Voice’s New Frontier: Diabetes Detection
New research has found significant vocal variations in people with and without type 2 diabetes and suggests that voice technologies could, therefore, be used to detect the condition.
The research, conducted by Klick Labs, identified 14 acoustic features that differentiated people with and without type 2 diabetes. These include variations in voice pitch and intensity.
Identifying people with type 2 diabetes could be as simple as having them speak a few sentences on their smartphones. It found that with just 6 to 10 seconds of an individual’s voice, coupled with basic health information, such as age, gender, height, and weight, it would be possible to develop an AI model capable of detecting type 2 diabetes.
Globally, the International Diabetes Foundation estimates that 240 million adults have diabetes, and more than half are unaware of their condition.
Jaycee Kaufman, a research scientist at Klick Labs, which includes a team of data scientists, engineers, and biologists who conduct scientific research and develop artificial intelligence and software solutions, said current diabetes detection methods often demand considerable time, travel, and expense, while voice technology could eliminate these barriers entirely.
Current screening methods typically involve a visit to the doctor’s office and special blood and urine tests. Kaufman said the new model could “transform” how people are screened for diabetes.
The model developed by Klick Labs was reportedly accurate for 89 percent of women and 86 percent of men. To conduct the study, 267 people, both diagnosed as non-diabetic and with type 2 diabetes, were asked to record a specific phrase into their smartphones six times a day for two weeks, resulting in more than 18,000 recordings.

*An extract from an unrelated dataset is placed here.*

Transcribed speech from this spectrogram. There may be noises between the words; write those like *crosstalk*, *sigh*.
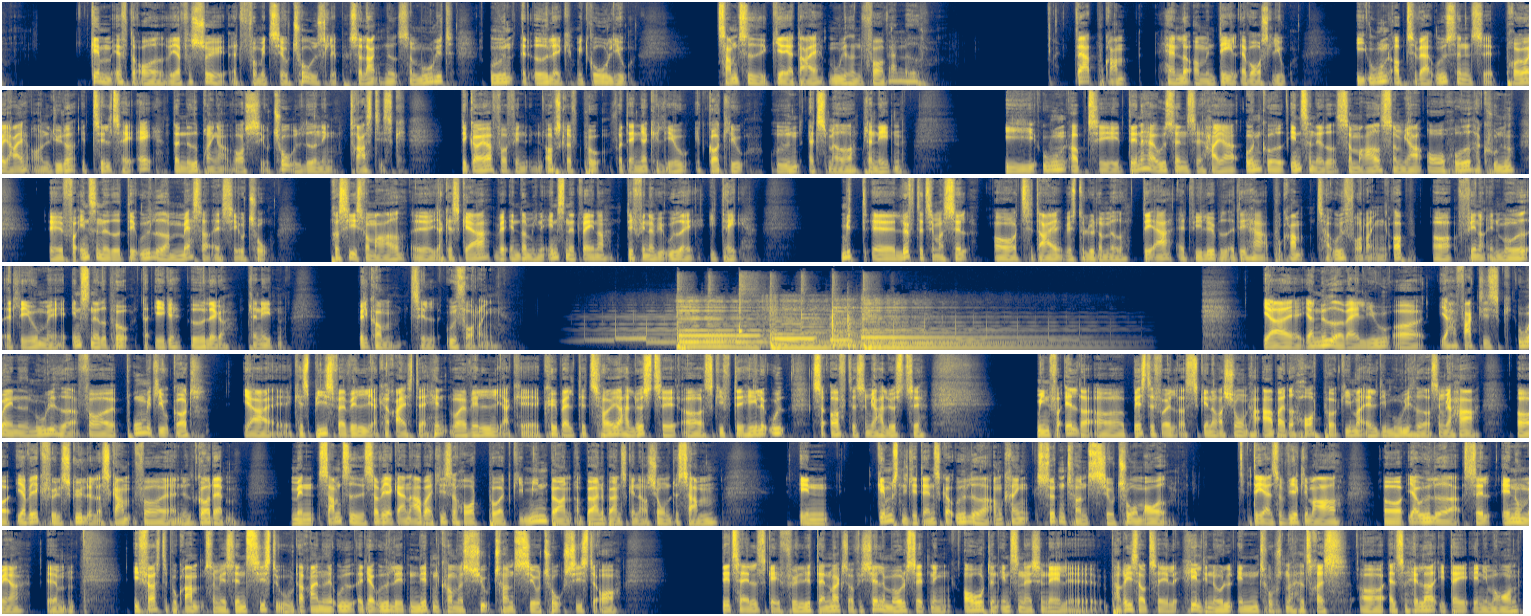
Gennem efteråret vil jeg forsøge at få mit CO2-udslip så langt ned som muligt, uden at ødelægge mit gode liv. Samtidig giver jeg dig muligheden for at være med. Hvert program handler om en del af vores liv. I ugen op til hver udsendelse prøver jeg og en lytter et tiltag af, der nedbringer vores CO2-udledning drastisk. Det gør jeg for at finde en opskrift på, hvordan jeg kan leve et godt liv uden at smadre planeten. I ugen op til denne her udsendelse har jeg undgået internettet så meget, som jeg overhovedet har kunnet. Øh, for internettet, det udleder masser af CO2. Præcis hvor meget øh, jeg kan skære ved at ændre mine internetvaner, det finder vi ud af i dag. Mit øh, løfte til mig selv og til dig, hvis du lytter med, det er, at vi i løbet af det her program tager udfordringen op og finder en måde at leve med internettet på, der ikke ødelægger planeten. Velkommen til udfordringen. Jeg, jeg nyder at være i live, og jeg har faktisk uanede muligheder for at bruge mit liv godt. Jeg øh, kan spise, hvad jeg vil, jeg kan rejse derhen, hvor jeg vil, jeg kan købe alt det tøj, jeg har lyst til, og skifte det hele ud så ofte, som jeg har lyst til. Mine forældre og bedsteforældres generation har arbejdet hårdt på at give mig alle de muligheder, som jeg har, og jeg vil ikke føle skyld eller skam for at nyde godt af dem. Men samtidig så vil jeg gerne arbejde lige så hårdt på at give mine børn og børnebørns generation det samme. En gennemsnitlig dansker udleder omkring 17 tons CO2 om året. Det er altså virkelig meget, og jeg udleder selv endnu mere. Øhm, I første program, som jeg sendte sidste uge, der regnede jeg ud, at jeg udledte 19,7 tons CO2 sidste år. Det tal skal følge Danmarks officielle målsætning og den internationale øh, Paris-aftale helt i nul inden 2050, og altså hellere i dag end i morgen.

“Our research underscores the tremendous potential of voice technology in identifying type 2 diabetes and other health conditions. Voice technology could revolutionize healthcare practices as an accessible and affordable digital screening tool,” concluded Yan Fossat, vice president of Klick Labs and principal investigator for this study.